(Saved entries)
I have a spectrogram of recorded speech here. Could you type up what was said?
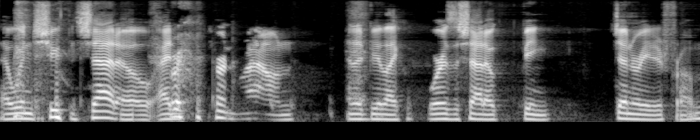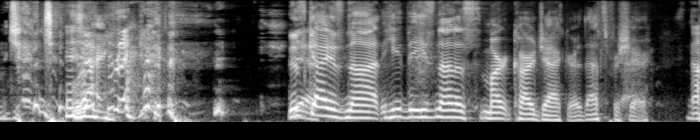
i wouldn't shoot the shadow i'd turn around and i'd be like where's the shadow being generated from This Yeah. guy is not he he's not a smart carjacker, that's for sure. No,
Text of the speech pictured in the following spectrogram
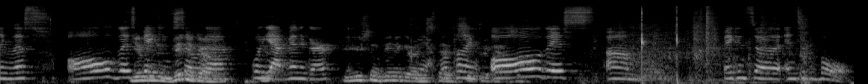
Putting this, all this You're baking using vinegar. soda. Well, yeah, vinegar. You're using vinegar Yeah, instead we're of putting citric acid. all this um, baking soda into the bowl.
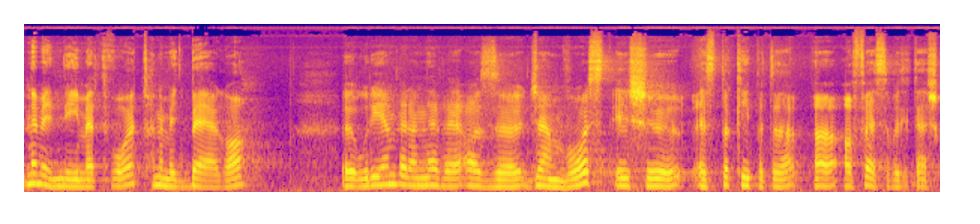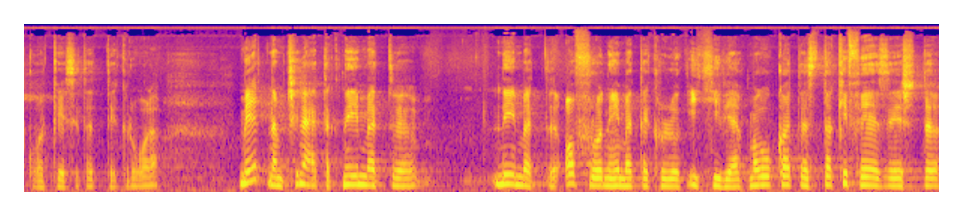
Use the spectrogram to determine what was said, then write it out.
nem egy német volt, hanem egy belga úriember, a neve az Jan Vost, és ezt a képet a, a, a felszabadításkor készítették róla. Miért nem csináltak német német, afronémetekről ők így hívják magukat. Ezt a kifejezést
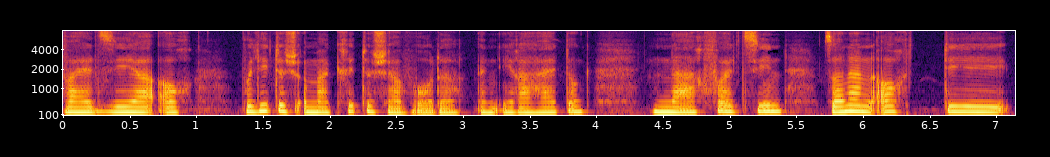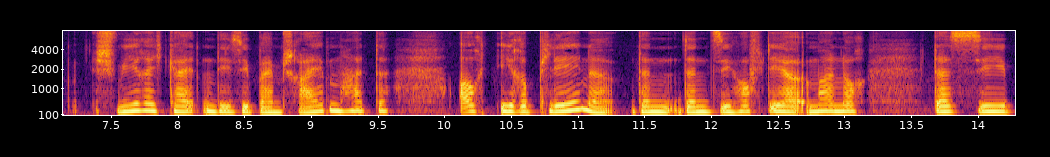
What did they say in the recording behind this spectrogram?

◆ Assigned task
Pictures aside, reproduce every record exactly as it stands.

◆ Finished exercise
I have a spectrogram of recorded speech here. Could you type up what was said?
i wouldn't shoot the shadow i'd turn around and i'd be like where's the shadow being generated from This Yeah. guy is not he he's not a smart carjacker, that's for sure. No,
Text of the speech pictured in the following spectrogram
Putting this, all this You're baking using vinegar. soda. Well, yeah, vinegar. You're using vinegar Yeah, instead we're of putting citric acid. all this um, baking soda into the bowl.
Use the spectrogram to determine what was said, then write it out.
nem egy német volt, hanem egy belga úriember, a neve az Jan Vost, és ezt a képet a, a, a felszabadításkor készítették róla. Miért nem csináltak német német, afronémetekről ők így hívják magukat. Ezt a kifejezést
What did they say in the recording behind this spectrogram?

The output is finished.